In FIG. 3, rolls 44' and 56 are connected by chain 56a so that they rotate in unison, both being driven by a sixth motor and reduction gearing (not shown) via a chan 56c. This motor is also used to supply the driving power to spreader roll 52 via a chain 53a connecting the gear 53 on the shaft of roll 52 and a gear on the shaft of roll 44'. By proper selection of ratios of the gears, the spreader roll 52 can be driven at the same peripheral speed or faster or slower than the linear speed of the fabric, as desired, in accordance with the principles explained above in connection with spreader rolls 40 and 40'.
From the foregoing it will be observed that the invention provides apparatus for leading long lengths of fabrics through a chamber for steaming, drying or otherwise treating the fabric while travelling, which apparatus is particularly suited to maintaining the fabric spread and to keeping an even tension and to prevent skewing. The apparatus provides automatic adjustments of particular rolls which lead or pull the fabric through the apparatus, and also provides separate drives for the spreader rolls with ability to adjust their speed without affecting the speed of any other roll or the automatic control of the speed of certain of said other rolls.
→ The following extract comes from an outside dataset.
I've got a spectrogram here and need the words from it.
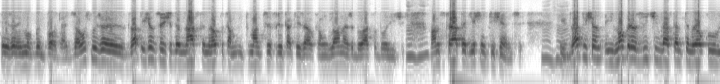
jeżeli mógłbym podać. Załóżmy, że w 2017 roku, tam tu mam cyfry takie zaokrąglone, żeby łatwo było liczyć. Mhm. Mam stratę 10 tysięcy. I, w 2000, I mogę rozliczyć w następnym roku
In consequence of the adaptability of the machine and its capabilities for handling various kinds of fabrics, its usefulness as compared with prior art machines is greater, whilst at the same time the fabric is more effectively and more efficiently handled.
Many modifications of the invention will occur to those skilled in the art. Therefore, the invention is not limited to the specific embodiment illustrated and described.
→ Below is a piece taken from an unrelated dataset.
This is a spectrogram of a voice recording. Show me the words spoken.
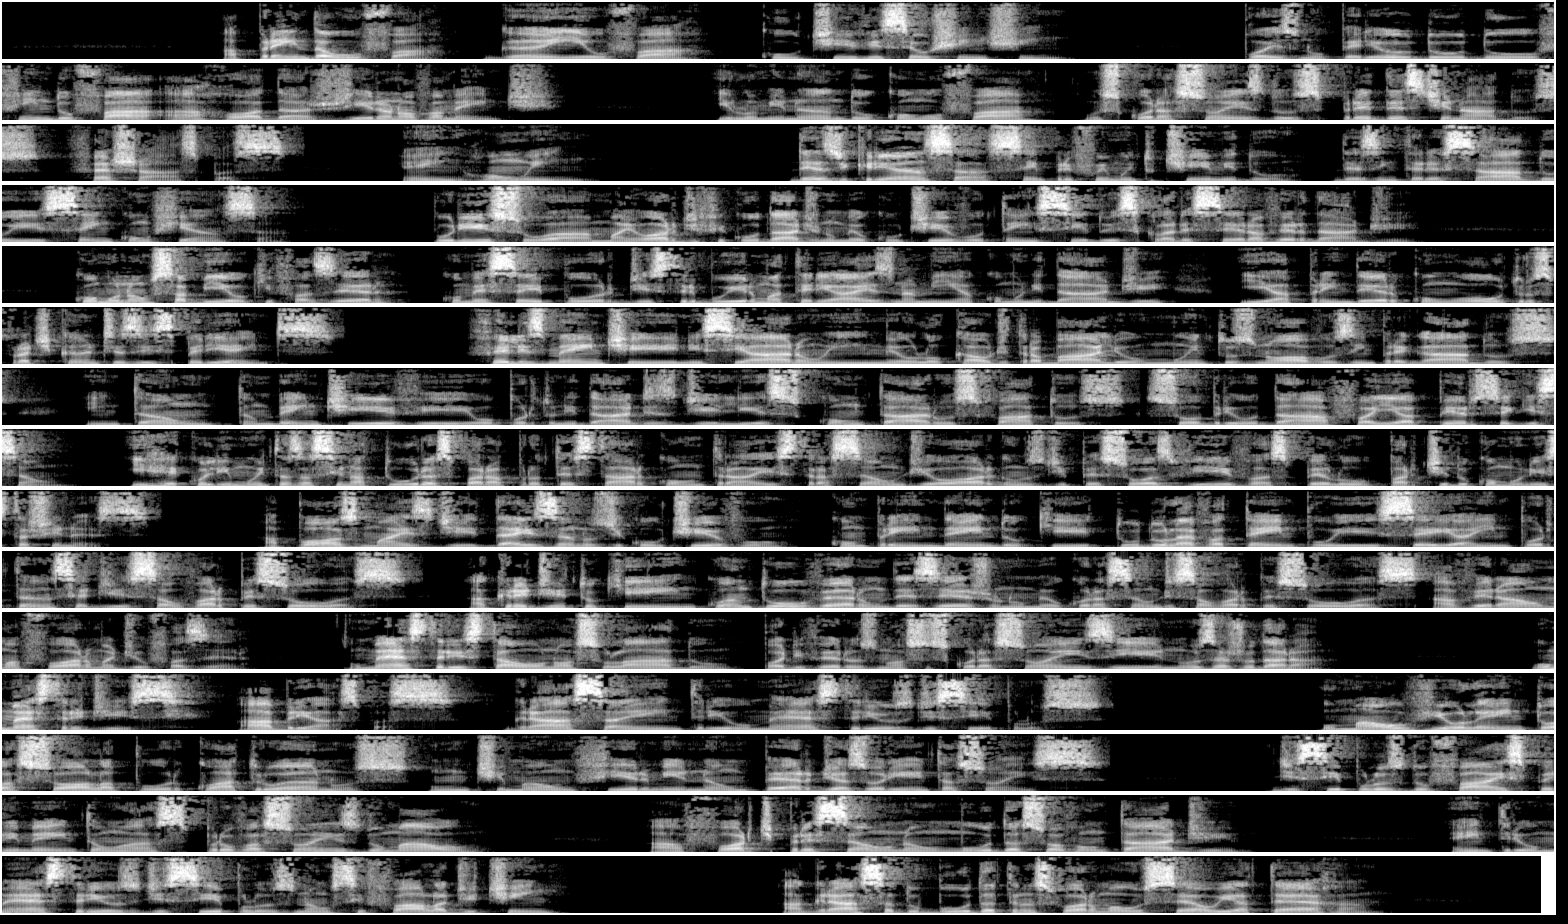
Aprenda o Fá, ganhe o Fá, cultive seu xinxim pois no período do fim do Fá a roda gira novamente, iluminando com o Fá os corações dos predestinados. Fecha aspas. Em Honwin. Desde criança sempre fui muito tímido, desinteressado e sem confiança. Por isso, a maior dificuldade no meu cultivo tem sido esclarecer a verdade. Como não sabia o que fazer, Comecei por distribuir materiais na minha comunidade e aprender com outros praticantes experientes. Felizmente, iniciaram em meu local de trabalho muitos novos empregados, então também tive oportunidades de lhes contar os fatos sobre o DAFA e a perseguição. E recolhi muitas assinaturas para protestar contra a extração de órgãos de pessoas vivas pelo Partido Comunista Chinês. Após mais de dez anos de cultivo, compreendendo que tudo leva tempo e sei a importância de salvar pessoas, acredito que enquanto houver um desejo no meu coração de salvar pessoas, haverá uma forma de o fazer. O Mestre está ao nosso lado, pode ver os nossos corações e nos ajudará. O Mestre disse, abre aspas, graça entre o Mestre e os discípulos. O mal violento assola por quatro anos, um timão firme não perde as orientações. Discípulos do Fá experimentam as provações do mal. A forte pressão não muda sua vontade. Entre o mestre e os discípulos não se fala de Tim. A graça do Buda transforma o céu e a terra.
|Cited Patent||Filing date||Publication date||Applicant||Title|
|US1673521 *||Oct 29, 1925||Jun 12, 1928||Goodyear Tire & Rubber||Control device|
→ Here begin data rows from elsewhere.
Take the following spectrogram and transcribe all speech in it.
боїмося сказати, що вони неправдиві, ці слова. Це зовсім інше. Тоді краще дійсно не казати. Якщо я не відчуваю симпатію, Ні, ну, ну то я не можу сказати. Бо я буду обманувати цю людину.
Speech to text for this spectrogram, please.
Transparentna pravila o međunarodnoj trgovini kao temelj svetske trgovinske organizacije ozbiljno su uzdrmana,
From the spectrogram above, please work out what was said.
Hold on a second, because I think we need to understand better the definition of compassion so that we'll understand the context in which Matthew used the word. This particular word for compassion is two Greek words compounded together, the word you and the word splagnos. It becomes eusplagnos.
|US2727378 *||Sep 19, 1951||Dec 20, 1955||Cook P & N Machine Company Inc||Tension control for textile fabric finishing machines|
|Citing Patent||Filing date||Publication date||Applicant||Title|
|US4288014 *||Sep 17, 1979||Sep 8, 1981||Developak Corporation||Dancer roll assembly|
|US4464916 *||May 28, 1982||Aug 14, 1984||The Minster Machine Company||Loop follower straightener control in a press installation|
|US4645109 *||May 24, 1985||Feb 24, 1987||Vepa Ag||Apparatus for the continuous treatment of endless textile material|
|US5582339 *||May 12, 1995||Dec 10, 1996||Focke & Co. (Gmbh & Co.)||Apparatus for storing a continuous web of material made from packaging material|
|US6068172 *||May 6, 1998||May 30, 2000||Oce Printing Systems Gmbh||Device for transporting and temporarily storing a web-like recording medium in an electrographic printer or copier|
|EP0022042A1 *||Jun 16, 1980||Jan 7, 1981||Société Anonyme Ateliers A.S||Machines for dipping fabrics|
|EP0307558A2 *||Jun 28, 1988||Mar 22, 1989||Ramisch Kleinewefers GmbH||Apparatus for treating an endless material|
|U.S. Classification||226/42, 226/44, 226/117|
|International Classification||B65H23/188, D06B3/34|
|Cooperative Classification||D06B3/34, B65H23/1888|
|European Classification||D06B3/34, B65H23/188B|
|Feb 22, 1990||AS||Assignment|
Owner name: BANKERS TRUST COMPANY, NEW YORK
Free format text: LICENSE;ASSIGNOR:WEST POINT-PEPPERELL, INC.;REEL/FRAME:005270/0552
Effective date: 19891023
|Jul 25, 1994||AS||Assignment|
Owner name: WEST POINT-PEPPERELL, INC., GEORGIA
Free format text: RELEASE OF SECURITY INTEREST & ASSIGNMENT;ASSIGNOR:BANKERS TRUST COMPANY;REEL/FRAME:007074/0442
Effective date: 19931210
|Sep 6, 1994||AS||Assignment|
Owner name: BANKERS TRUST COMPANY, NEW YORK
Free format text: ASSIGNMENT OF ASSIGNORS INTEREST;ASSIGNORS:WEST POINT STEVENS INC.;WEST POINT-PEPPERELL ENTERPRISES, INC.;J.P. STEVENS ENTERPRISES, INC.;REEL/FRAME:007112/0071
Effective date: 19931210